◆ What the task requires
Write the records out again exactly as they read, dropping any picture they hold.

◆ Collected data
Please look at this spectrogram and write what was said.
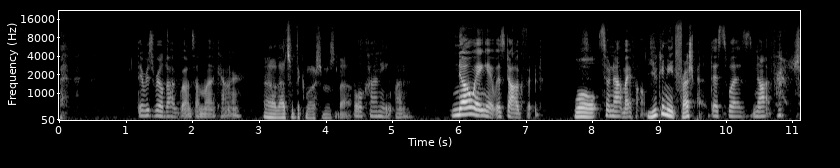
There was real dog bones on the counter. Oh, that's what the commotion was about. Volcon ate one. Knowing it was dog food. Well, So not my fault. you can eat fresh pet. This was not fresh.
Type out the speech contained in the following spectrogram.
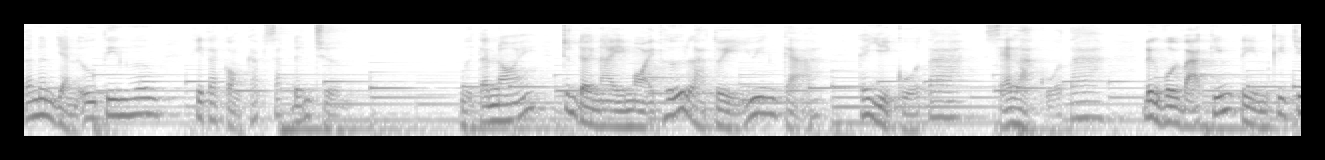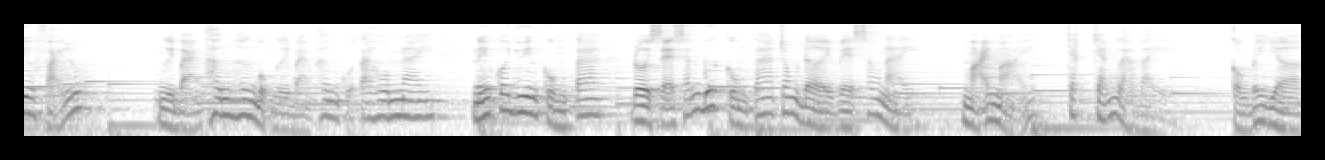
ta nên dành ưu tiên hơn khi ta còn cắp sách đến trường người ta nói, trên đời này mọi thứ là tùy duyên cả. Cái gì của ta sẽ là của ta. Đừng vội vã kiếm tìm khi chưa phải lúc. Người bạn thân hơn một người bạn thân của ta hôm nay. Nếu có duyên cùng ta, rồi sẽ sánh bước cùng ta trong đời về sau này. Mãi mãi, chắc chắn là vậy. Còn bây giờ,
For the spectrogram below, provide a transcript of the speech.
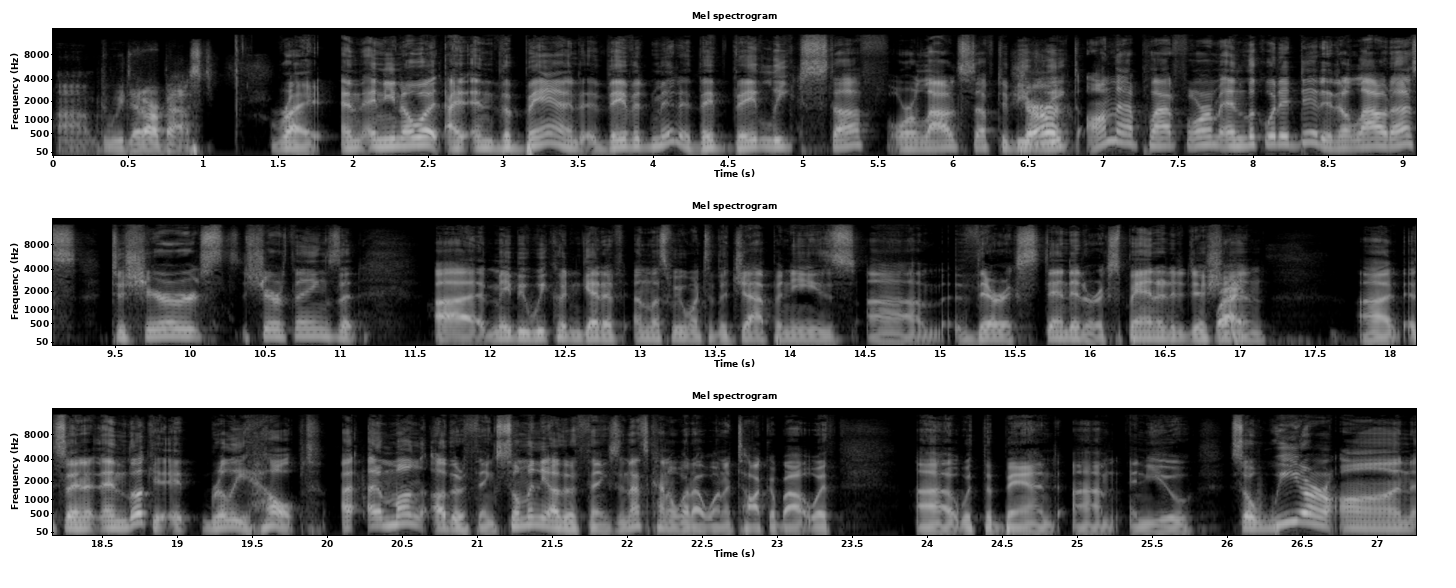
Um, we did our best. Right, and and you know what? I, and the band they've admitted they they leaked stuff or allowed stuff to be Sure. leaked on that platform, and look what it did. It allowed us to share share things that uh, maybe we couldn't get if unless we went to the Japanese, um, their extended or expanded edition. Uh, so and, and look, it, it really helped uh, among other things. So many other things, and that's kind of what I want to talk about with uh, with the band um, and you. So we are on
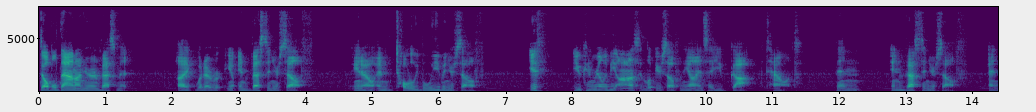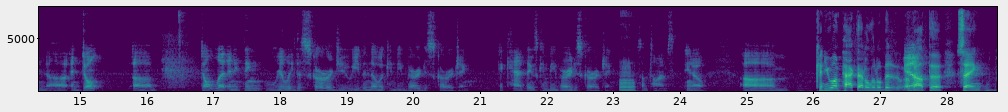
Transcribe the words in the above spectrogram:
double down on your investment. Like whatever you know, invest in yourself, you know, and totally believe in yourself. If you can really be honest and look yourself in the eye and say you've got the talent, then invest in yourself and uh, and don't um don't let anything really discourage you, even though it can be very discouraging. It can things can be very discouraging sometimes, you know. Um, Can you unpack that a little bit Yeah. about the saying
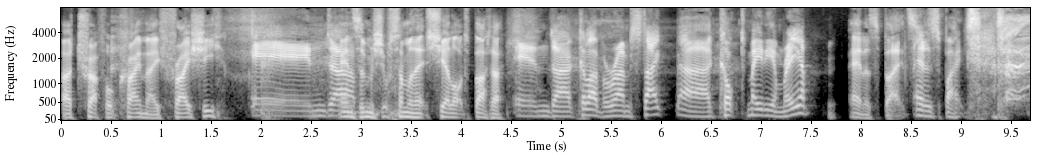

◆ Response to the exercise
Please look at this spectrogram and write what was said.
There was real dog bones on the counter. Oh, that's what the commotion was about. Volcon ate one. Knowing it was dog food. Well, So not my fault. you can eat fresh pet. This was not fresh.
Type out the speech contained in the following spectrogram.
ta nên dành ưu tiên hơn khi ta còn cắp sách đến trường người ta nói, trên đời này mọi thứ là tùy duyên cả. Cái gì của ta sẽ là của ta. Đừng vội vã kiếm tìm khi chưa phải lúc. Người bạn thân hơn một người bạn thân của ta hôm nay. Nếu có duyên cùng ta, rồi sẽ sánh bước cùng ta trong đời về sau này. Mãi mãi, chắc chắn là vậy. Còn bây giờ,
For the spectrogram below, provide a transcript of the speech.
Um, we did our best. Right, and and you know what? I, and the band they've admitted they they leaked stuff or allowed stuff to be Sure. leaked on that platform, and look what it did. It allowed us to share share things that uh, maybe we couldn't get if unless we went to the Japanese, um, their extended or expanded edition. Uh, so and, and look, it, it really helped uh, among other things. So many other things, and that's kind of what I want to talk about with uh, with the band um, and you. So we are on
Transcribe the words in the above spectrogram:
double down on your investment. Like whatever you know, invest in yourself, you know, and totally believe in yourself. If you can really be honest and look yourself in the eye and say you've got the talent, then invest in yourself and uh, and don't um don't let anything really discourage you, even though it can be very discouraging. It can things can be very discouraging sometimes, you know. Um, Can you unpack that a little bit Yeah. about the saying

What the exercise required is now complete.